*** Opening DATA FOR THIS EXERCISE ***
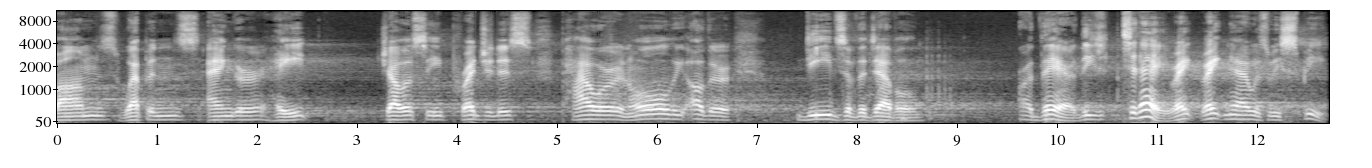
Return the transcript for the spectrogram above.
bombs, weapons, anger, hate, jealousy, prejudice, power, and all the other deeds of the devil are there these today, right, right now as we speak.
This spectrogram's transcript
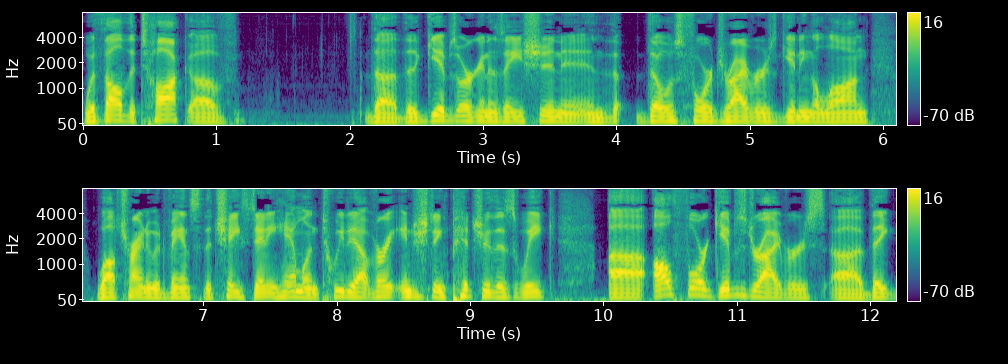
with all the talk of the the Gibbs organization and th- those four drivers getting along while trying to advance the chase. Denny Hamlin tweeted out very interesting picture this week. Uh, all four Gibbs drivers uh, they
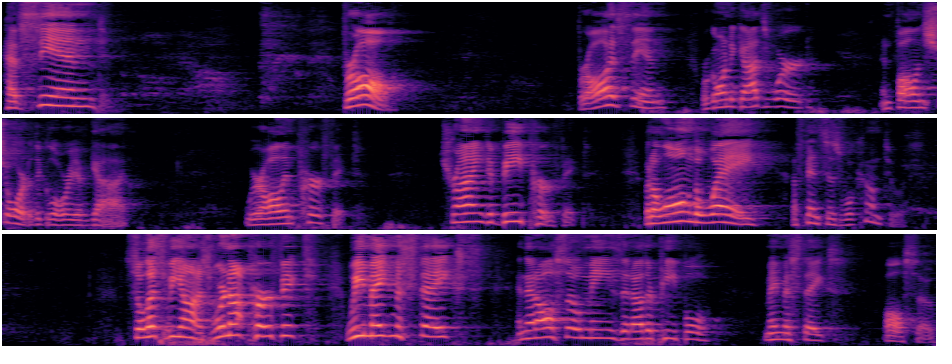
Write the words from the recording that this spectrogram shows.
have sinned for all. For all has sinned. We're going to God's word and fallen short of the glory of God. We're all imperfect, trying to be perfect. But along the way, offenses will come to us. So let's be honest. We're not perfect. We make mistakes. And that also means that other people make mistakes also.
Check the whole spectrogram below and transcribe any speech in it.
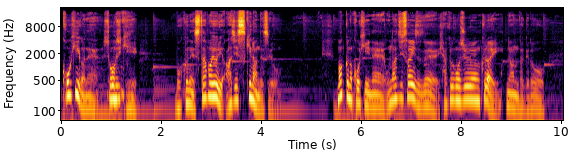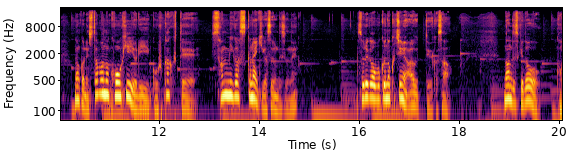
コーヒーがね、正直、僕ねスタバより味好きなんですよ。マックのコーヒーね同じサイズで150円くらいなんだけどなんかねスタバのコーヒーよりこう深くて酸味が少ない気がするんですよね。それが僕の口には合うっていうかさなんですけどこ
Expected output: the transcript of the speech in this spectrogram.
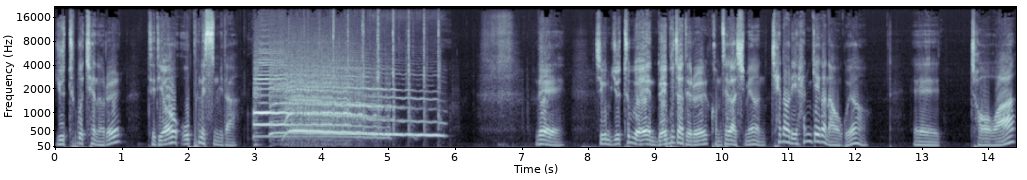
유튜브 채널을 드디어 오픈했습니다. 네, 지금 유튜브에 뇌부자들을 검색하시면 채널이 한 개가 나오고요. 예, 저와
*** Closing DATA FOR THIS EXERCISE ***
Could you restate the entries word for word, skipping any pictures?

Return the transcript for the spectrogram above.
bombs, weapons, anger, hate, jealousy, prejudice, power, and all the other deeds of the devil are there these today, right, right now as we speak.
This spectrogram's transcript
with all the talk of the the Gibbs organization and th- those four drivers getting along while trying to advance the chase. Denny Hamlin tweeted out very interesting picture this week. Uh, all four Gibbs drivers uh, they
Write the words from the recording that this spectrogram shows.
have sinned for all. For all has sinned. We're going to God's word and fallen short of the glory of God. We're all imperfect, trying to be perfect. But along the way, offenses will come to us. So let's be honest. We're not perfect. We make mistakes. And that also means that other people make mistakes also.
Check the whole spectrogram below and transcribe any speech in it.
コーヒーがね、正直、僕ねスタバより味好きなんですよ。マックのコーヒーね同じサイズで150円くらいなんだけどなんかねスタバのコーヒーよりこう深くて酸味が少ない気がするんですよね。それが僕の口には合うっていうかさなんですけどこ
Expected output: the transcript of the speech in this spectrogram.
유튜브 채널을 드디어 오픈했습니다. 네, 지금 유튜브에 뇌부자들을 검색하시면 채널이 한 개가 나오고요. 예, 저와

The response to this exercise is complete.